We have just published our annual music forecast for 2009-2014 for the US market. Recorded music revenues for the year 2009 are expected to close at $6.3 billion (not including ring tones and ring backs). That's down 13 percent from the year before. The outlook for the near future is not too bright either. Recorded music revenues will continue to decline before settling at around $5.5 billion in 2012.
Some other highlights of the forecast are –
- We are still bullish on subscriptions and think that the category will grow both in terms of number of subscribers and revenue in 2010 and beyond.
- 2010 will be also be a better year than 2009 for the digital download market but its growth rate will be on a downward trajectory thereafter.
It is no secret that the industry has stepped up its efforts to diversify its revenue streams in the last few years. Licensing to digital music services (MySpace, Youtube) and performance royalties from Internet radio are thus becoming an important source of revenue for the industry. We have therefore included revenues from digital music licensing in this year’s forecast report.

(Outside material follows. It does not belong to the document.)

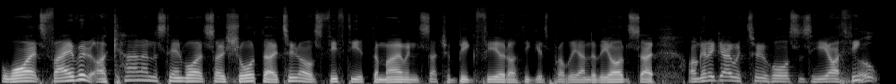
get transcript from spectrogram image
why it's favourite. I can't understand why it's so short though. Two dollars fifty at the moment in such a big field. I think it's probably under the odds. So I'm going to go with two horses here. I think Ooh.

Bottom line for digital music licensing is this – revenue from digital music licensing will be a decent amount but it will be nowhere near filling the hole in the revenue from recorded music created between now and 2014.